Single-layer particle board
Wood particles of uniform size are crushed together to create a single-layer particle board. It is a flat, solid board that can be painted, unlike veneered or plastic laminated. Single-layer particle boards are appropriate for inside use.
Three-layer particle board
A layer of huge wood particles is sandwiched between two layers of very small, extremely dense wood particles to create a three-layer particle board. The outer layer contains more resin than the inner layer does. A three-layer particle board’s smooth surface is perfect for painting.
Graded-Density particle board
A layer of coarse wood particles is sandwiched between two layers of tiny wood particles to make a graded-density particle board. Cabinets and other wooden furniture are made using this kind of particle board.
Melamine particle board
Melamine particle board is created by applying high heat and pressure to the surface of a decor paper that has been melamine-infused. A melamine particle board’s wood particles are combined using wax emulsion and melamine-urea formaldehyde resin.
Veneered particle board
Particle board that has been veneered has a thin veneered wood slice bonded to its surface. This particle board simulates real wood. Additionally, compared to a standard particle board, a veneered particle board is more resistant to warping.
Laminated particle board
A laminated particle board is created by covering a piece of normal particle board with a thin laminate sheet. A laminate sheet increases the particleboard’s resilience while also enhancing its appearance.
Cement-bonded particle board
Magnesium-based cement or portland cement is the bonding agent in cement-bonded particle boards. The composition is 60% cement and 20% hardwood particles, including shavings, sawdust, and wood chips. Water makes up the remaining 20%.
This kind of particleboard is resistant to rot, termites, dampness, and fire because it contains cement. Due to their great moisture resistance, they can produce fake ceilings, walls, and long-lasting covers for concrete floors and walls in structures in high-humidity zones.
Other Wood Types You May Be Interested In

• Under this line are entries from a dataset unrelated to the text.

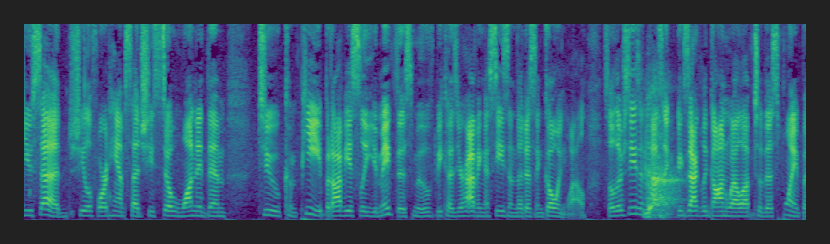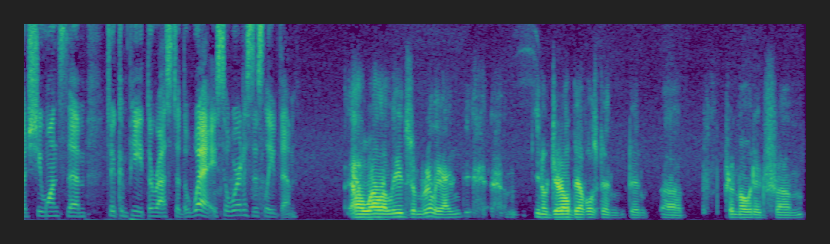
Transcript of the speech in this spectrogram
you said, Sheila Ford Hamp said she still wanted them to compete, but obviously you make this move because you're having a season that isn't going well. So their season yeah. hasn't exactly gone well up to this point, but she wants them to compete the rest of the way. So where does this leave them? Uh, well, it leads them really. I, you know, Darrell Bevell's been been uh, promoted from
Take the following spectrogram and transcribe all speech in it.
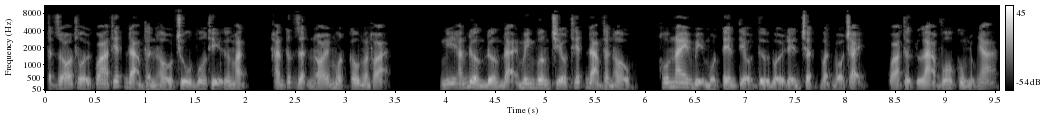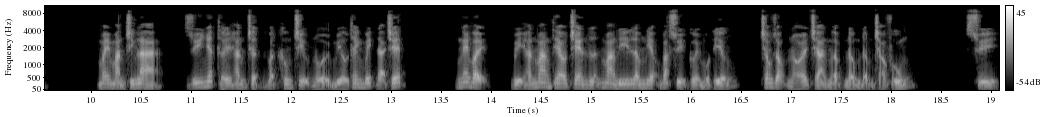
tật gió thổi qua thiết đảm thần hầu chu vô thị gương mặt, hắn tức giận nói một câu ngoan thoại. Nghĩ hắn đường đường đại minh vương triều thiết đảm thần hầu, hôm nay bị một tên tiểu tử đuổi đến chật vật bỏ chạy, quả thực là vô cùng nhục nhã. May mắn chính là, duy nhất thấy hắn chật vật không chịu nổi miêu thanh bích đã chết. Ngay vậy, bị hắn mang theo chen lẫn mang đi lâm niệm bác suy cười một tiếng, trong giọng nói tràn ngập nồng đậm trào phúng. Suy,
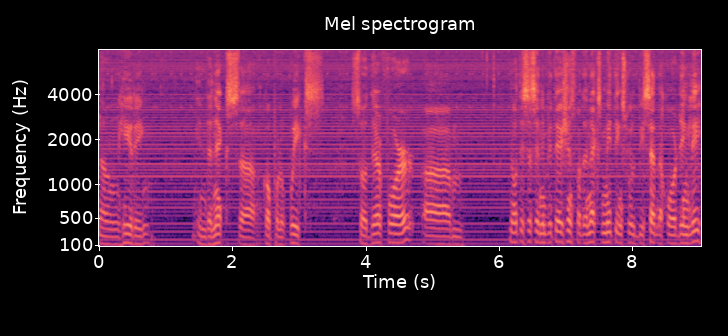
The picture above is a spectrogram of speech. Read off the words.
ng hearing in the next uh, couple of weeks. So therefore, um, notices and invitations for the next meetings will be sent accordingly.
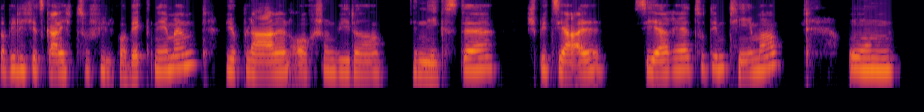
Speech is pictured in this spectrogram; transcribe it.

Find out more about the wood types that belong to manufactured woods. Check out the list below.
To conclude, particleboard is just one of the types of engineered wood that you must consider. The various procedures it undergoes in manufacturing tell that it offers features similar to solid wood. As a result, particleboard has variations that cater to the needs of woodworkers in terms of quality and resistance to any damage. Choosing particle board as one of the wood types to consider is a great way to explore the versatility of wood for any purpose.